Like so much development in Vancouver, the city’s newest school is built skyward.
Crosstown elementary is four-storeys tall, has a parkade for a basement and features the latest pedagogical advancements, including an open, un-walled library and shared teaching spaces known as “learning studios” not strictly classrooms, which are fit with wobbling stools for “kinetic learners” who need a little or a lot of movement to maintain focus. And it’s got Wi-Fi.
The first school in B.C. surrounded by sky-scrapers is flush between a high-rise condo (the Firenze Tower, which is home to two students) and Expo Boulevard across from Rogers Arena (where one student’s father, until recently, wore a Canucks jersey). There is no conventional playing field, but in typical urban fashion, the school’s rooftop serves as outdoor space with benches, planters, trees and even a stage, all open to the elements and views of the port, the North Shore and adult interactions in Andy Livingston Park.
“The school grounds end at the sidewalk,” said principal Bruce Murton, a veteran administrator with a sense of humour that plays well with his young charges, especially the tweens. The lack of outdoor space presents a few uniquely downtown problems, but many the school has been built to address.
“In Vancouver, this hasn’t been seen before, but because real estate is so expensive, you have to go up and not out. So, the prototypical 10-acre site that has a grass or gravel field is too expensive to do,” he told the Courier during a private tour of the gleaming, attractive school.
The playground is on city land, where the park board is putting the finishing touches on a park that includes a xylophone structure, a drum and a climbing rig that doubles as a sun dial.
This public space brings more serious issues, too. School staff does regular sweeps for needles through the day, just like at other nearby schools, including Strathcona elementary.
“This is a high-traffic area and it’s quasi inner-city, so you get sex, drugs and hip hop.
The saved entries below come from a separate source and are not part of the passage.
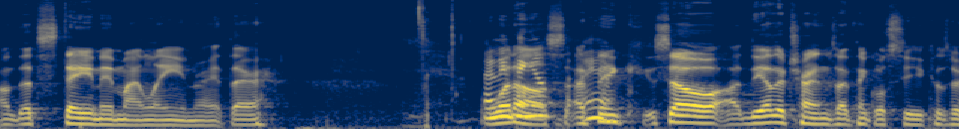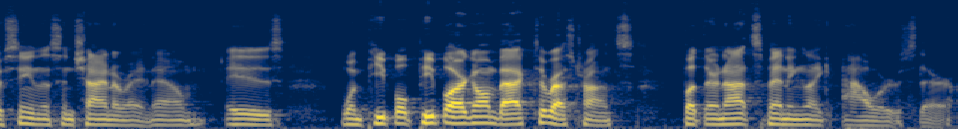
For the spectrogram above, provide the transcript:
um, that's staying in my lane right there. what else? else? I Yeah. think so. Uh, the other trends I think we'll see because they're seeing this in China right now is when people people are going back to restaurants, but they're not spending like hours there.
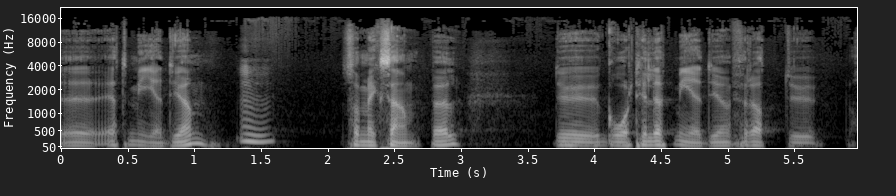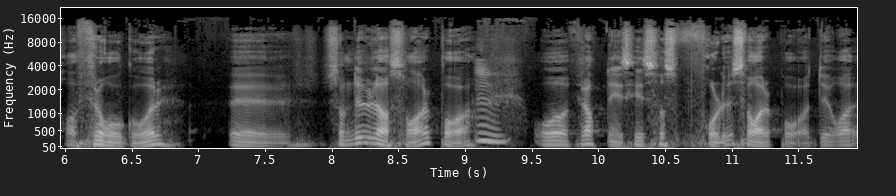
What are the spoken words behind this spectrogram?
eh, ett medium Mm. Som exempel. Du går till ett medium för att du har frågor eh, som du vill ha svar på. Mm. Och förhoppningsvis så får du svar på. Du har,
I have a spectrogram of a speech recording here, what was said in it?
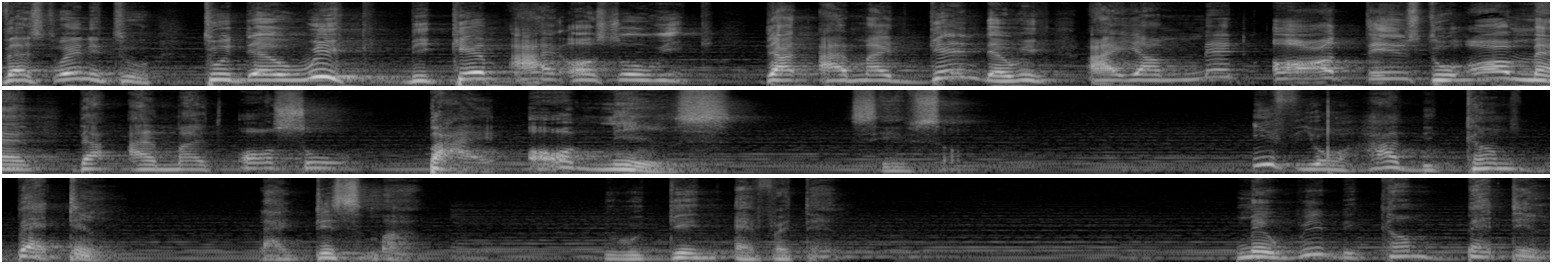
Verse 22. To the weak became I also weak, that I might gain the weak. I am made all things to all men, that I might also by all means save some. If your heart becomes burdened like this man, you will gain everything. May we become burdened.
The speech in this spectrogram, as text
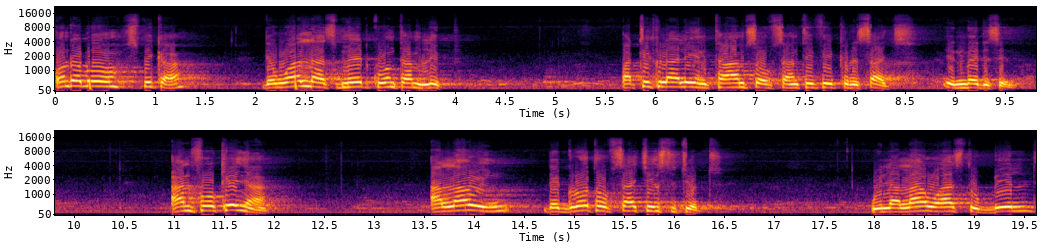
Honorable Speaker, the world has made quantum leap, particularly in terms of scientific research in medicine. And for Kenya, allowing the growth of such institute will allow us to build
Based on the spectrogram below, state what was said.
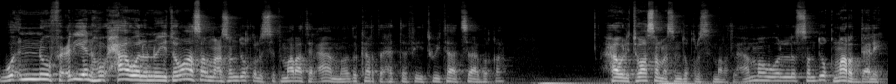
وأنه فعليا هو حاول أنه يتواصل مع صندوق الاستثمارات العامة. وذكرته حتى في تويتات سابقة. حاول يتواصل مع صندوق الاستثمارات العامة والصندوق ما رد عليه.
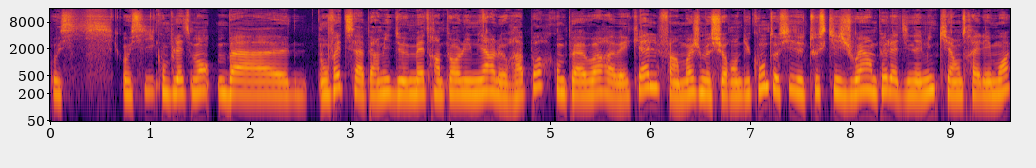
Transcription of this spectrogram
aussi, aussi complètement. Bah, en fait, ça a permis de mettre un peu en lumière le rapport qu'on peut avoir avec elle. Enfin, moi, je me suis rendu compte aussi de tout ce qui jouait un peu la dynamique qui est entre elle et moi,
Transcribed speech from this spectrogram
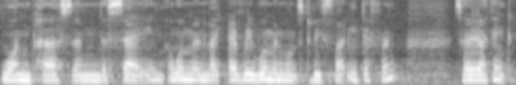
one person the same. A woman, like every woman, wants to be slightly different. So I think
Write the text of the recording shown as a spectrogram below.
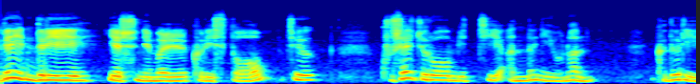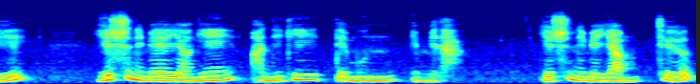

You get needles, but at the same time we have a beautiful new facility and gym,” said Murton, who noted the sweeps are not onerous. “It’s about safety.”
The school opened to 80 students in kindergarten and grades 1 and 2 on March 27. Built for 507 learners, the school will open to students in all grades next September.
The Vancouver School Board contributed $3.5 million to the $19.7-million project, and the city chipped in $760,000 to build a second multi-purpose room for day care and community rentals.